Extracted records:
....

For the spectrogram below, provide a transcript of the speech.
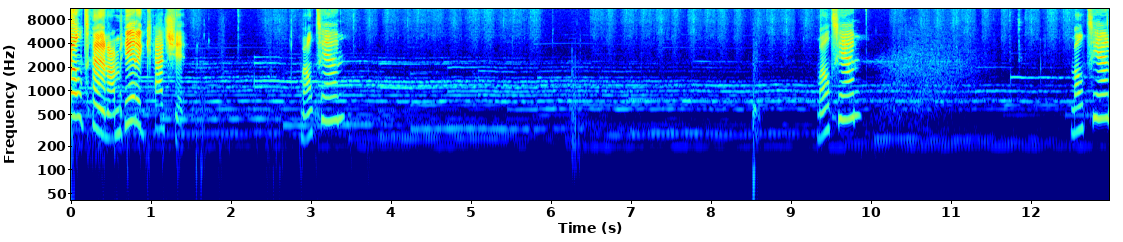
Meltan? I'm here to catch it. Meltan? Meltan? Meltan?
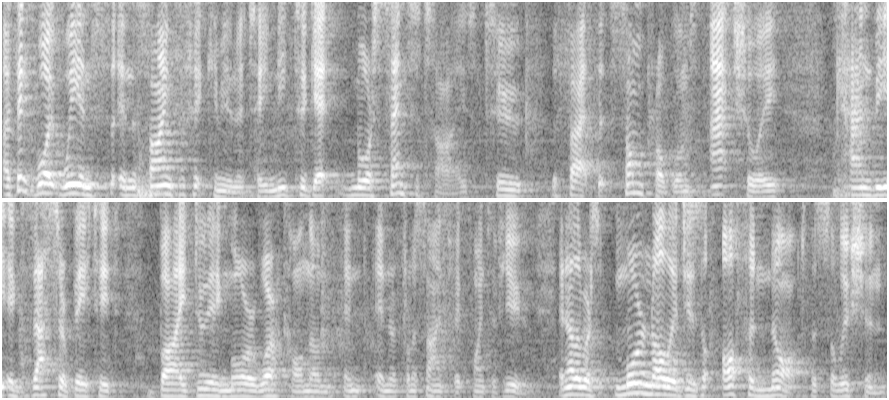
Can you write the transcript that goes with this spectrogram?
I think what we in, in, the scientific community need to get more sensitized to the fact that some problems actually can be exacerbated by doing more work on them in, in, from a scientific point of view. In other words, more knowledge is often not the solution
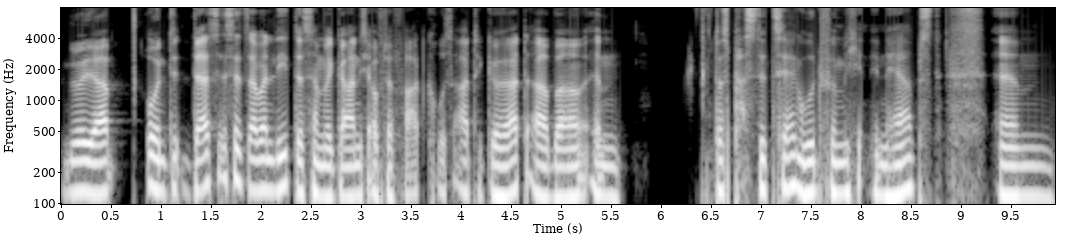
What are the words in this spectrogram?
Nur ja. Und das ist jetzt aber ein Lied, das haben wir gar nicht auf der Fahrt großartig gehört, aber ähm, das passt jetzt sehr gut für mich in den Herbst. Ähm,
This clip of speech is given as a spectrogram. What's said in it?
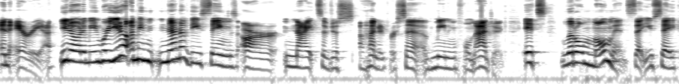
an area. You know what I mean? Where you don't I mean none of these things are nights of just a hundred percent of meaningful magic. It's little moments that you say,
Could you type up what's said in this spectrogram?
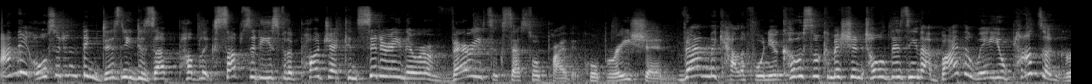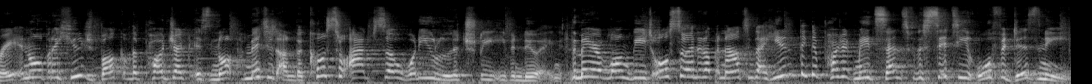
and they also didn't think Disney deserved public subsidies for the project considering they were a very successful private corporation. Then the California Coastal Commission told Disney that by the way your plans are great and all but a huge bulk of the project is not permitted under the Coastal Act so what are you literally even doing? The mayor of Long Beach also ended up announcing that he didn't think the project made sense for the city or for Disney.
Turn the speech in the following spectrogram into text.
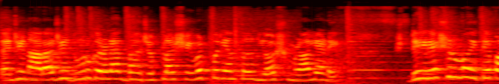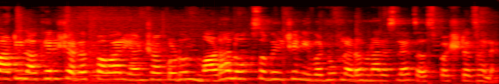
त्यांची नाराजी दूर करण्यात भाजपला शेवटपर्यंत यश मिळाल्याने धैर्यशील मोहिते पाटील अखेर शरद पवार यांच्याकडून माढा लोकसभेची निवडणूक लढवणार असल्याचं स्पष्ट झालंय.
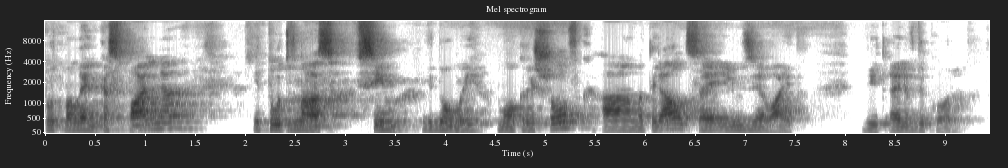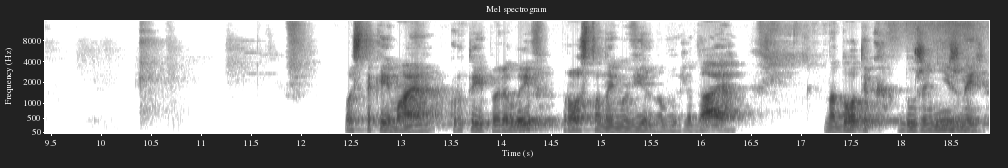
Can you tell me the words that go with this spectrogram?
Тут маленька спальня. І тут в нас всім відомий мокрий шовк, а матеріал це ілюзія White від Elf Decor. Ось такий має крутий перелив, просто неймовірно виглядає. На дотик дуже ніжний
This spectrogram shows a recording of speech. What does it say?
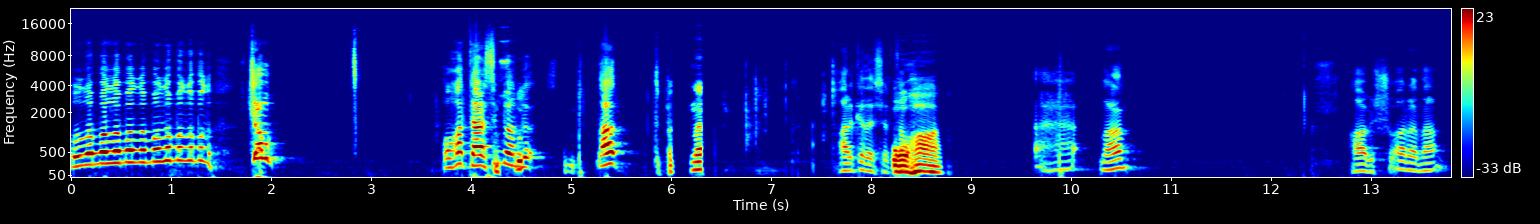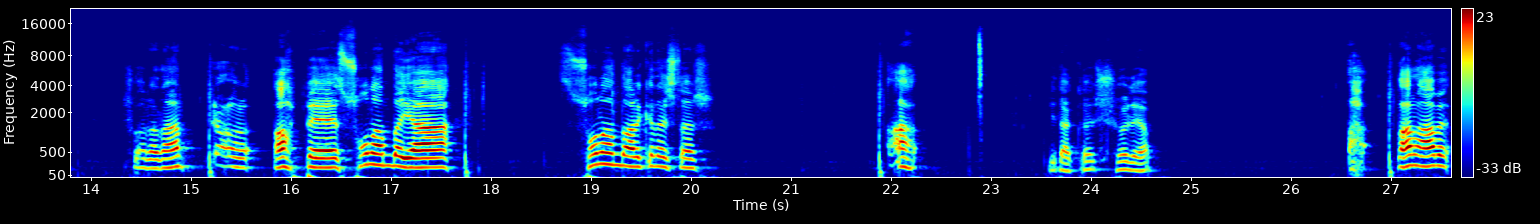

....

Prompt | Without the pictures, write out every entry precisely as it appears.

Exercise result |
For the spectrogram below, provide a transcript of the speech.
Meltan? I'm here to catch it. Meltan? Meltan? Meltan?
Can you write the transcript that goes with this spectrogram?
I think what we in, in, the scientific community need to get more sensitized to the fact that some problems actually can be exacerbated by doing more work on them in, in, from a scientific point of view. In other words, more knowledge is often not the solution
What are the words in this spectrogram?
Nur ja. Und das ist jetzt aber ein Lied, das haben wir gar nicht auf der Fahrt großartig gehört, aber ähm, das passt jetzt sehr gut für mich in den Herbst. Ähm,
This clip of speech is given as a spectrogram. What's said in it?
an area. You know what I mean? Where you don't I mean none of these things are nights of just a hundred percent of meaningful magic. It's little moments that you say,
Could you type up what's said in this spectrogram?
and they also didn't think Disney deserved public subsidies for the project considering they were a very successful private corporation. Then the California Coastal Commission told Disney that by the way your plans are great and all but a huge bulk of the project is not permitted under the Coastal Act so what are you literally even doing? The mayor of Long Beach also ended up announcing that he didn't think the project made sense for the city or for Disney.
Turn the speech in the following spectrogram into text.
त्यांची नाराजी दूर करण्यात भाजपला शेवटपर्यंत यश मिळाल्याने धैर्यशील मोहिते पाटील अखेर शरद पवार यांच्याकडून माढा लोकसभेची निवडणूक लढवणार असल्याचं स्पष्ट झालंय.
Can you tell me the words that go with this spectrogram?
Тут маленька спальня. І тут в нас всім відомий мокрий шовк, а матеріал це ілюзія White від Elf Decor. Ось такий має крутий перелив, просто неймовірно виглядає. На дотик дуже ніжний
This spectrogram shows a recording of speech. What does it say?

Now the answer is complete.